*WHAT IS NEEDED:* Every line in the data below that has the word "spectrograms" should be returned.

####################

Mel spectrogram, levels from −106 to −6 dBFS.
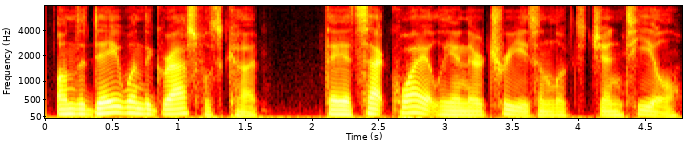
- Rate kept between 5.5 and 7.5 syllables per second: No, 5.1 syllables/s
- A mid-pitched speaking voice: No, low, 110 Hz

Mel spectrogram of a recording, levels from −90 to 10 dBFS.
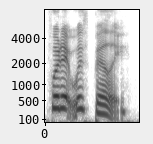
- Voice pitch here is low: No, very high, 265 Hz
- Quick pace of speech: Yes, fast, 255 wpm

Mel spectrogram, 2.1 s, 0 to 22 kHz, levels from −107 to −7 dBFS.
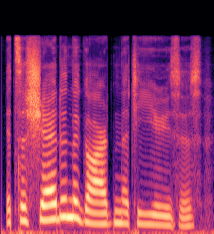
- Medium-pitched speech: No, high, 200 Hz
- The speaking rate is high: Yes, fast, 250 wpm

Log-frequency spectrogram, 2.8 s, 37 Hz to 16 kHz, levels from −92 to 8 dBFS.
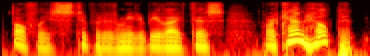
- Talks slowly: No, fast, 300 wpm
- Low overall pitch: Yes, low, 105 Hz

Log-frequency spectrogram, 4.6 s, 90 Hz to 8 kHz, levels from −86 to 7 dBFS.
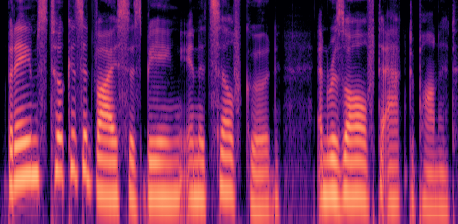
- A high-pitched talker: No, medium, 165 Hz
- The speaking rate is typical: No, fast, 210 wpm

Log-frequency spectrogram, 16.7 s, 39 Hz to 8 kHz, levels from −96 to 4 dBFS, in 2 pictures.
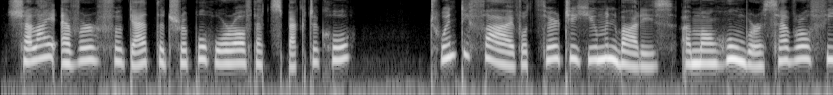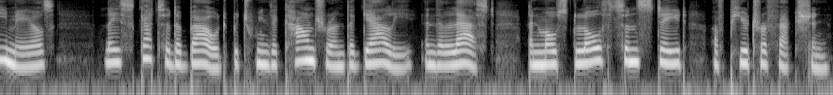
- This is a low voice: No, high, 240 Hz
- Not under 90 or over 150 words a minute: Yes, average, 140 wpm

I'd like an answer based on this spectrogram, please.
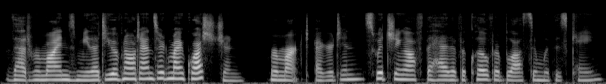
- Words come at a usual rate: No, fast, 230 wpm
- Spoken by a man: No, female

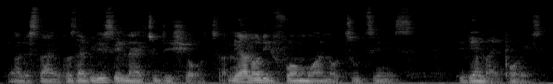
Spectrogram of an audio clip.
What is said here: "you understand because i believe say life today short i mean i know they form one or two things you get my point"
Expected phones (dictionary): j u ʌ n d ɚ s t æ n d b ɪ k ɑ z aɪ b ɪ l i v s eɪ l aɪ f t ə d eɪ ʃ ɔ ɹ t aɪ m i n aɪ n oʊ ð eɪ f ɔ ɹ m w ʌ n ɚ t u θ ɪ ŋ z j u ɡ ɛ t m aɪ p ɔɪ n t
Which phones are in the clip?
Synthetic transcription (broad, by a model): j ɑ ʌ n d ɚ s t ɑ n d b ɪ k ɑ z aɪ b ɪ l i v s eɪ l aɪ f t ə d eɪ ʃ ɔ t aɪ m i aɪ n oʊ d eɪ f ɔ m w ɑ n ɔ t u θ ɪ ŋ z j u ɡ ɛ t m aɪ p ɔɪ n t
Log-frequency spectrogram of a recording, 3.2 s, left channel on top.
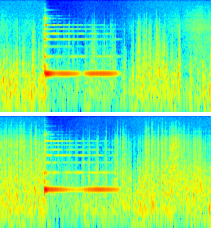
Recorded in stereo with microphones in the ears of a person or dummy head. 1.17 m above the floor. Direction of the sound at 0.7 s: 20° left (ahead or behind).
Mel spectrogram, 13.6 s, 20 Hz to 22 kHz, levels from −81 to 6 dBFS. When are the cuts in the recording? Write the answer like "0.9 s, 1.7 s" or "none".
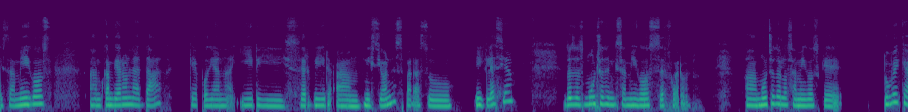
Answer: none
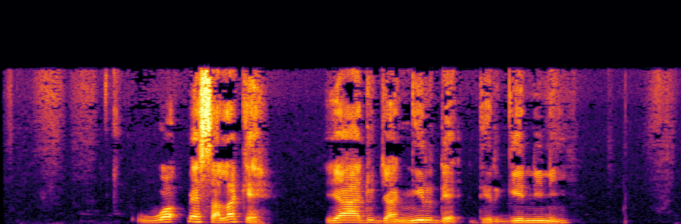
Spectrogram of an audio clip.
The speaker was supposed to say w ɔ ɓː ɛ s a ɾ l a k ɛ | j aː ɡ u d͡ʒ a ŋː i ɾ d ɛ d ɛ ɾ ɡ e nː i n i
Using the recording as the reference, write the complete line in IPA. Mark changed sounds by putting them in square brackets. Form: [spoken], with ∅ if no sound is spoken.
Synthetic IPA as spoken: w ɔ ɓː ɛ s a [∅] l a k ɛ | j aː [d] u d͡ʒ a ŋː i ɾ d ɛ d ɛ ɾ ɡ e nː i n i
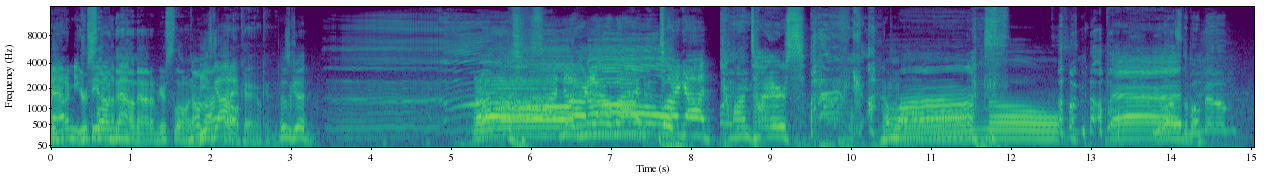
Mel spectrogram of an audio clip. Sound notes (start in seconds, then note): 4.0 all exclaiming; 9.4 laughter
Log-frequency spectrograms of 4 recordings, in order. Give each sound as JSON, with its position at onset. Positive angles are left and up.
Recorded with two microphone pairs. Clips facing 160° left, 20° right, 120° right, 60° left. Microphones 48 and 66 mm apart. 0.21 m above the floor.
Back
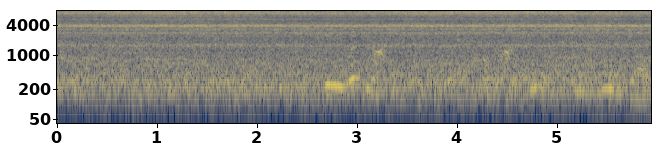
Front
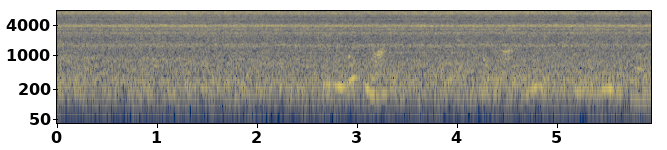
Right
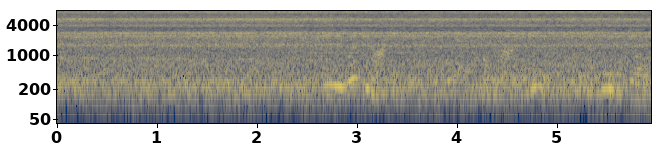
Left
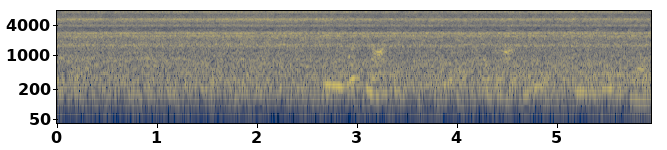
{"t": 2.6, "sound": "a woman speaking", "azimuth_deg": 10, "distance_m": 1.4}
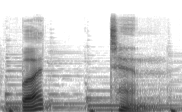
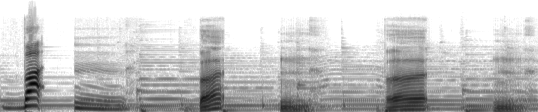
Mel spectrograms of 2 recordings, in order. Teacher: My tongue touches the top of my mouth. Now be a lazy American. Don't use your tongue, use your throat. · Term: throat stop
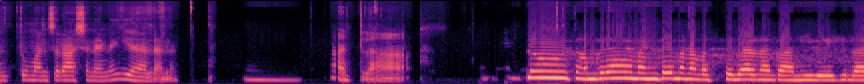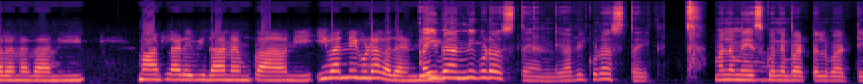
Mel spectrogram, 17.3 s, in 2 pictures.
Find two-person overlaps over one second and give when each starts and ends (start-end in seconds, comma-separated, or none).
none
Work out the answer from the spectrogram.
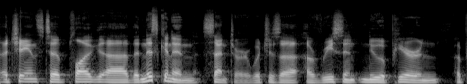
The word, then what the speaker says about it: Niskanen: You pronounced it correctly in Finnish. It's a Finnish last name, but the guy we named it after pronounced it Niskanen. So it's the Niskanen Center.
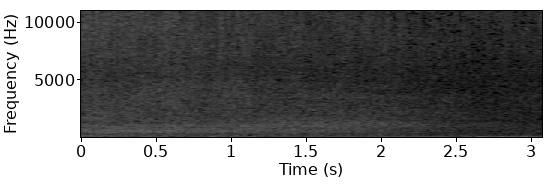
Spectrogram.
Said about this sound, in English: These waves were recorded at Deal, in the sunshine, on May the 13th, 2021.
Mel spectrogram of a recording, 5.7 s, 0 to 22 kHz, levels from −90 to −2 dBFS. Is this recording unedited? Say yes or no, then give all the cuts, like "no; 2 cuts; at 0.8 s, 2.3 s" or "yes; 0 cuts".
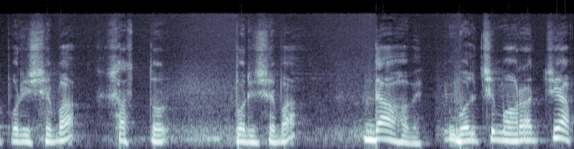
no; 1 cut; at 4.5 s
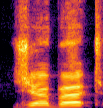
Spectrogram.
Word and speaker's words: Gerbert: Gerbert rhymes with sherbert.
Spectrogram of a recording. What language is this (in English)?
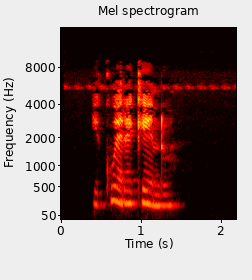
Luo (Kenya and Tanzania)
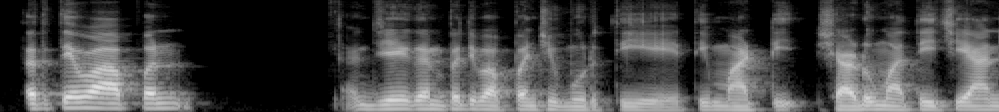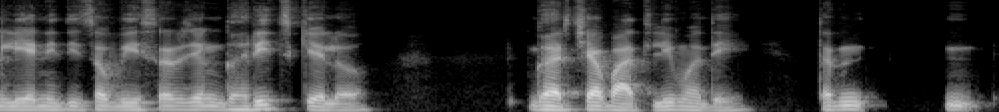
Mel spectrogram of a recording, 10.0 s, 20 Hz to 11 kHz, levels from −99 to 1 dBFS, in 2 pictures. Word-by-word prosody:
तर 140 - +5
तेव्हा 155 -1 +8
आपण 145 +1 +3 1.0
जे 125 +1 +3
गणपती 120 0 +1
बाप्पांची 110 0 +1
मूर्ती 100 -1 -5
आहे 90 - -6
ती 105 - -3
माटी 100 -2 -2
शाडू 105 +2 +4
मातीची 105 0 -1
आणली 105 -1 0
आणि 100 0 -2
तिचं 105 0 -3
विसर्जन 105 +1 -3
घरीच 120 +4 -2
केलं, 90 -3 -3 0.9
घरच्या 105 0 +4
बादलीमध्ये 95 -2 -2 0.4
तर 105 - -1
नी 115 0 0 0.4
नी - - -4
105 Hz, 140 wpm, -23 LUFS, 100-115 Hz, 1.0 s, तेव्हा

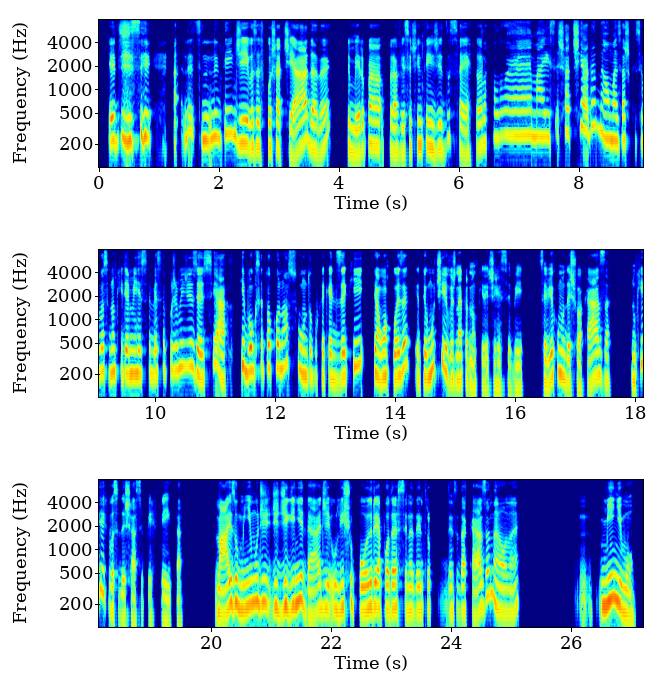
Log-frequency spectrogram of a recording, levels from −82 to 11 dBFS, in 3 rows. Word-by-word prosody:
Eu 220 +1 +4
disse: 230 +2 +1 0.3
"Ah, - - -8
nossa. 150 - -5
Não 225 +2 +1
entendi, 245 -5 +1
você 185 0 0
ficou 185 +1 -3
chateada?" 185 +2 +3
Né, 185 - -3 0.3
primeiro 160 -2 0
pra 195 -2 +1
pra 165 -3 +1
ver 160 0 -5
se 190 - -4
eu - - -7
tinha 195 +2 -4
entendido 185 +1 -3
certo. 170 - -5
Ela 190 +3 -2
falou: 250 +2 -7
"É, 265 0 -2
mas 255 -1 -3
chateada 320 +4 -1
não 275 -7 -1
mas 225 -2 0
acho 225 +1 -3
que 205 - -29
se 215 - -10
você 215 0 -1
não 210 +1 0
queria 210 -1 0
me 200 0 +1
receber 200 0 -2
você 230 - -8
podia 230 +1 -3
me 250 +1 -1
dizer". 255 -5 +2
Eu - - +5
disse: 180 +1 -5
"Ah, 175 -2 +5 0.2
que 265 - +4
bom 220 0 +6
que 225 - -9
você 245 - -3
tocou 245 +1 +1
no 245 - 0
assunto 210 -7 -2
porque 185 0 -5
quer 180 +1 +2
dizer 175 +2 +2
que 260 +9 -2
tem 205 - +5
alguma 190 +1 +3
coisa 190 +8 +3
eu - - -3
tenho 180 -1 +1
motivos, 220 - +1
né, 170 0 +2
pra 175 0 -4
não 140 -2 -3
querer - - -6
te - - -7
receber. 130 -1 -6 0.2
Você 160 - -2
viu 180 +5 +3
como 205 -2 0
deixou 155 -4 -1
a - - -7
casa? 170 +2 -1 0.3
Não 165 - -2
queria 280 - -1
que - - -18
você 165 -2 -2
deixasse 135 0 -3
perfeita, 125 -2 -8 0.5
mas 160 +7 +6
o - - +6
mínimo 190 +4 +2
de 210 0 +1
dignidade. 180 -2 +2
O - - 0
lixo 180 +5 0
podre 180 +2 +4
apodrecendo 175 -1 +2
dentro 170 +2 -3
dentro 165 +1 -10
da 165 0 0
casa 170 +6 0
não, 170 - +1
né?". 155 +5 -5 1.0
Hum, - - -13
mínimo. 195 - +5
190 Hz, 205 wpm, -21 LUFS, 170-225 Hz, 1.0 s, bom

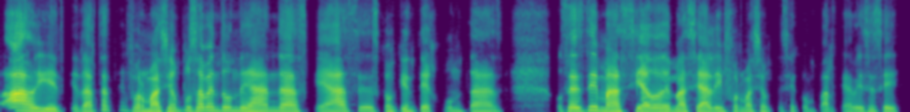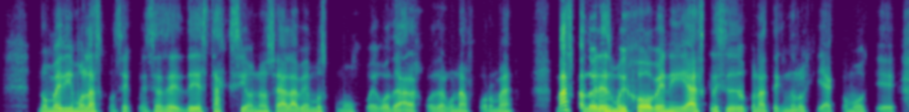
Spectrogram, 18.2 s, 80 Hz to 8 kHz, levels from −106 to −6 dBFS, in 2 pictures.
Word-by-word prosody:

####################

*RESULT BELOW:*
Log-frequency spectrograms of 4 recordings, in order. Give each sound as JSON, with its position at onset. Positive angles are left and up.
Mel spectrograms of 2 recordings, in order. Teacher: My tongue touches the top of my mouth. Now be a lazy American. Don't use your tongue, use your throat. · Term: throat stop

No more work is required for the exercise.